Considered "biodiversity reservoirs," underwater caves are yet to be explored with only a few thoroughly researched areas in the world. Furthermore, species diversity and distributional data is currently scattered enough to seriously hinder conservation status assessments, which is of urgent need due to planned and uncontrolled coastal urbanization.
Thereby, a large international team of scientists, led by Dr Vasilis Gerovasileiou, Hellenic Centre for Marine Research, Greece, have undertaken the World Register of marine Cave Species (WoRCS) initiative meant to aggregate ecological and geographical data to eventually provide information vital for evidence-based conservation. Their Project Report is published in the open access journal Research Ideas and Outcomes (RIO).
With more than 20,000 existing records of underwater cave-dwelling species spread across several platforms, the authors have identified the need for a new database, where a standard glossary based on existing terminology binds together all available ecological data, such as type of environment, salinity regimes, and cave zone, as well as geographical information on the distribution of species in these habitats.

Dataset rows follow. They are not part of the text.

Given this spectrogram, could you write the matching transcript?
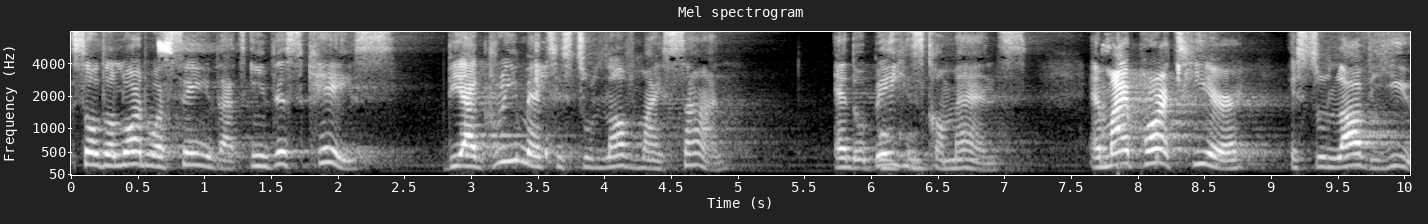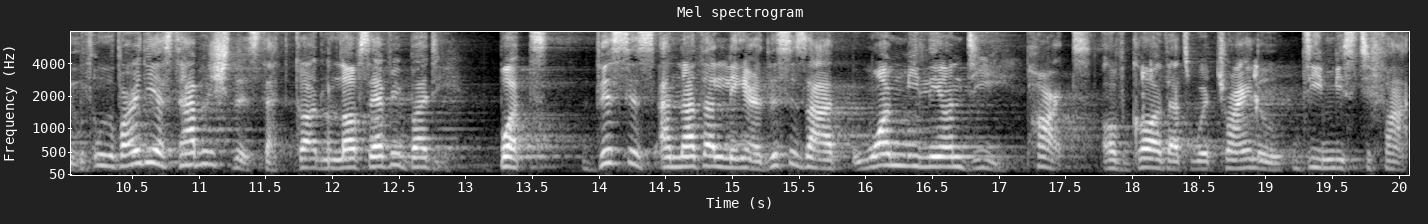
So the Lord was saying that in this case, the agreement is to love my son and obey mm-hmm. his commands and my part here is to love you. We've already established this that God loves everybody. But this is another layer. This is our 1 million D part of God that we're trying to demystify.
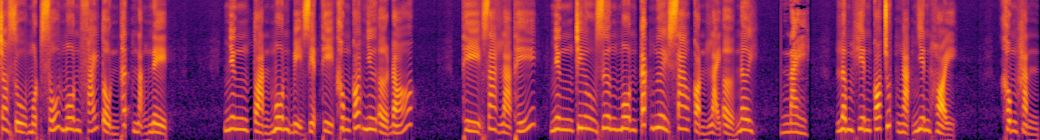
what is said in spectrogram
Cho dù một số môn phái tổn thất nặng nề. Nhưng toàn môn bị diệt thì không có như ở đó. Thì ra là thế. Nhưng chiêu dương môn các ngươi sao còn lại ở nơi này. Lâm Hiên có chút ngạc nhiên hỏi. Không hẳn.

In their project, which has already produced a dynamic webpage, the scientists work within the context of the World Register of Marine Species (WoRMS) to add the already available records published in peer-reviewed outlets to reliable and case-by-case verified unpublished data, available from offline databases, museum collections and field notes, as well as the findings of the WoRCS thematic editors themselves.

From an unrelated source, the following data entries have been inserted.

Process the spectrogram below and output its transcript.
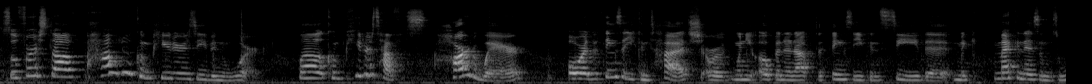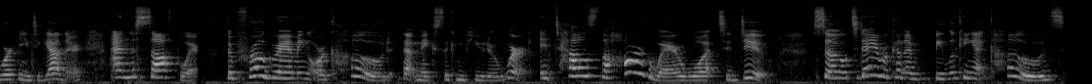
So first off, how do computers even work? Well, computers have hardware or the things that you can touch, or when you open it up, the things that you can see, the me mechanisms working together, and the software, the programming or code that makes the computer work. It tells the hardware what to do. So today we're going to be looking at codes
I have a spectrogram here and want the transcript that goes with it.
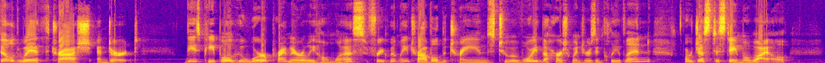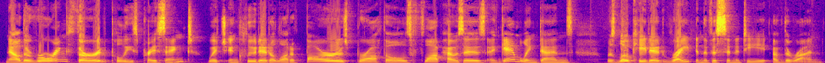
filled with trash and dirt. These people, who were primarily homeless, frequently traveled the trains to avoid the harsh winters in Cleveland or just to stay mobile. Now, the Roaring Third police precinct, which included a lot of bars, brothels, flop houses, and gambling dens, was located right in the vicinity of the run.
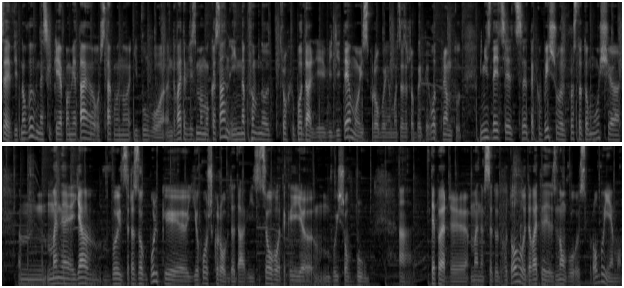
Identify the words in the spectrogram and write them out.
Все, відновив, наскільки я пам'ятаю, ось так воно і було. Давайте візьмемо казан і, напевно, трохи подалі відійдемо і спробуємо це зробити. От прямо тут. Мені здається, це так вийшло просто тому, що ем, мене я в зразок бульки його ж кров додав. І з цього такий ем, вийшов бум. А, Тепер е, в мене все тут готово. Давайте знову спробуємо.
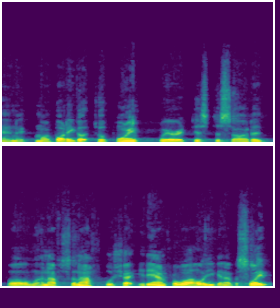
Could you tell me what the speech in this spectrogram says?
and it, my body got to a point where it just decided, well, enough's enough. We'll shut you down for a while. You can have a sleep,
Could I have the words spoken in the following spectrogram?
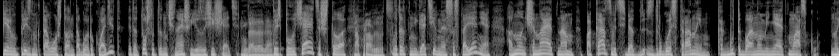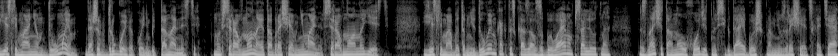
первый признак того, что она тобой руководит, это то, что ты начинаешь ее защищать. Да-да-да. То есть получается, что Оправдываться. вот это негативное состояние, оно начинает нам показывать себя с другой стороны, как будто бы оно меняет маску. Но если мы о нем думаем, даже в другой какой-нибудь тональности, мы все равно на это обращаем внимание, все равно оно есть. Если мы об этом не думаем, как ты сказал, забываем абсолютно, значит, оно уходит навсегда и больше к нам не возвращается. Хотя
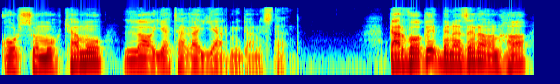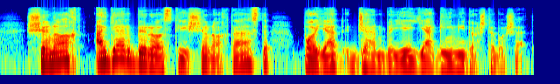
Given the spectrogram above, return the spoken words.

Eventually, these presence records could be georeferenced for submission to the Ocean Biogeographic Information System (OBIS) and constitute an important dataset for biogeographical and climate change studies on marine caves and anchialine systems.

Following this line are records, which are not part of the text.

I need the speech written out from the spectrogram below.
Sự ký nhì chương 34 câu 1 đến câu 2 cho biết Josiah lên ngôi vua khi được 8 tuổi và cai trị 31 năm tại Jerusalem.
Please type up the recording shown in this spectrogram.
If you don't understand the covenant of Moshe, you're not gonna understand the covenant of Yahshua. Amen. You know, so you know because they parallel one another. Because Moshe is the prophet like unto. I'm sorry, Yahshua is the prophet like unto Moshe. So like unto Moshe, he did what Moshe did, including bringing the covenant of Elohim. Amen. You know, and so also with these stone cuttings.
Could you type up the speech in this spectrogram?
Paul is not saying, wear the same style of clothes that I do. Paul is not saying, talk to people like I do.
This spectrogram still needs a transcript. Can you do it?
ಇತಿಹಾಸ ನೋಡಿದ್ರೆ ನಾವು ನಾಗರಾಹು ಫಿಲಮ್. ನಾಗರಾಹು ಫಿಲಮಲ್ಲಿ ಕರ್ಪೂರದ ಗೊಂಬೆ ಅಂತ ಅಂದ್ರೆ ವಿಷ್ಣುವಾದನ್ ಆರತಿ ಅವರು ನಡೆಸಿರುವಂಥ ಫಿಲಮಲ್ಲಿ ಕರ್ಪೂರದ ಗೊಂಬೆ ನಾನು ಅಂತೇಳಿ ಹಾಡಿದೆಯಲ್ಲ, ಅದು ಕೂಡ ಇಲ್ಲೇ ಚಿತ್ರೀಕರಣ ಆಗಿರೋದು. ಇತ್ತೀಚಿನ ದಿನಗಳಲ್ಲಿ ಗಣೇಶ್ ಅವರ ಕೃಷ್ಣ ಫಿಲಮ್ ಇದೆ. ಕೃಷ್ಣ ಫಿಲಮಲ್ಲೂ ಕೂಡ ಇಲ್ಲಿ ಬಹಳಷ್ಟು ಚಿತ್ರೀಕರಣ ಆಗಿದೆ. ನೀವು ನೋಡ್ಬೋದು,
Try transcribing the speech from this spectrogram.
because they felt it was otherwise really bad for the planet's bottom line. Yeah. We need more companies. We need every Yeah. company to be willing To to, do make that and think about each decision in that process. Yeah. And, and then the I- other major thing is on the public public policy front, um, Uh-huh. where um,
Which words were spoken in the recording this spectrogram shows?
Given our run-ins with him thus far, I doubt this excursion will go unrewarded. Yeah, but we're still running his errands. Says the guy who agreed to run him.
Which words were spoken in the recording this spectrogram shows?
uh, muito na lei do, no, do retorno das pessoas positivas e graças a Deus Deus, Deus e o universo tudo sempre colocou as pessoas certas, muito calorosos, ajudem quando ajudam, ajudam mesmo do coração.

To invite both the marine biology scientific communities and citizen scientists, WoRCS is meant to adopt a number of strategies.
Short and mid-term plans to engage the scientific community include development of common projects on poorly known marine and anchialine caves; projects that use WoRCS data; initiation of a fellowship programme to engage young researchers; and work with societies.
In the meantime, WoRCS is also intended to develop educational, citizen science and conservation activities, by creating products (e.g., maps, guides, courses) for the public, engage volunteers to encode data, and develop tools for MPA managers and the conservationist community.
"In particular, each time that a project about caves is funded, a work package or module or deliverable about WoRCS should be included to employ students and young researchers for data encoding, or to facilitate new types of data, or new links to other e-infrastructures and data tools," suggest the WoRCS thematic editors.
Materials provided by Pensoft Publishers. Note: Content may be edited for style and length.
Cite This Page: